Minnesota Power will further leverage its renewable resources through a power purchase agreement with Manitoba Hydro for 250 megawatts of hydropower beginning in 2020. The company is proposing to deliver the carbon free energy on the new 500-kilovolt Great Northern Transmission line stretching from the Canadian border to northeastern Minnesota, expected to be completed by 2020.


As part of its EnergyForward plan, Minnesota Power is upgrading the largest hydroelectric system in the state, by increasing efficiencies at its Thomson and Fond du Lac hydroelectric stations. At the same time, the company will continue its leading-edge Power of OneĀ© conservation program which has exceeded state conservation goals by providing customers with tools to lower their energy usage.

Reducing emissions and improving efficiencies through technology investments

Minnesota Power is investing approximately $310 million in additional environmental upgrades at its largest electric generator, Boswell Energy Center Unit 4, to comply with the EPA Mercury Air Toxics Standard (MATS) and the Minnesota Mercury Emission Reduction Act, resulting in at least a 90 percent reduction in mercury emissions. These upgrades, combined with other emission reduction investments made since 2006, will result in system-wide emission reductions of more than 85 percent by 2016. Boswell 4 in 2010 made major nitrogen oxide emission reductions and increased its operating efficiency with new turbine rotor investments.

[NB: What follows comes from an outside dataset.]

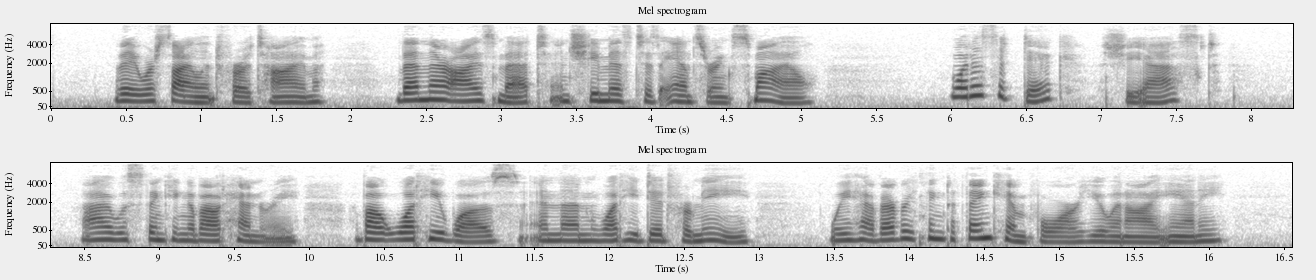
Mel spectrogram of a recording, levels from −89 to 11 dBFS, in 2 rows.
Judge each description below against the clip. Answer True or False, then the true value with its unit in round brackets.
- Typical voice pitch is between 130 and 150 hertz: False (180 Hz)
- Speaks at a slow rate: False (190 wpm)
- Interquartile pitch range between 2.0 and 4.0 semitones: False (4.4 semitones)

Fleet transition

Careful consideration of power supply options led to the decision to refuel or remove from service one-third of Minnesota Power's coal energy conversion units. These plans include converting the company's 110-megawatt (MW) Laskin Energy Center in Hoyt Lakes to a natural gas peaking facility in 2015, thereby transforming Laskin into the company's first all-natural gas fueled facility and retiring one of three coal-fired units at Minnesota Power's 225-MW Taconite Harbor facility in Schroeder.

Natural gas additions

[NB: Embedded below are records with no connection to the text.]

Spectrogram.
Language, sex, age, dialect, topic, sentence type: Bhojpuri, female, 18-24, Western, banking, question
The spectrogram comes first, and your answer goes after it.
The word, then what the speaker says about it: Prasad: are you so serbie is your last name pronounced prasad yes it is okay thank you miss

As part of its EnergyForward plan, the company expects to add natural gas to its long-term power supply beyond the Laskin conversion to natural gas fuel. Minnesota Power's energy mix in the future is expected to consist of approximately one-third renewable energy, one-third natural gas and one- third coal-fired generation.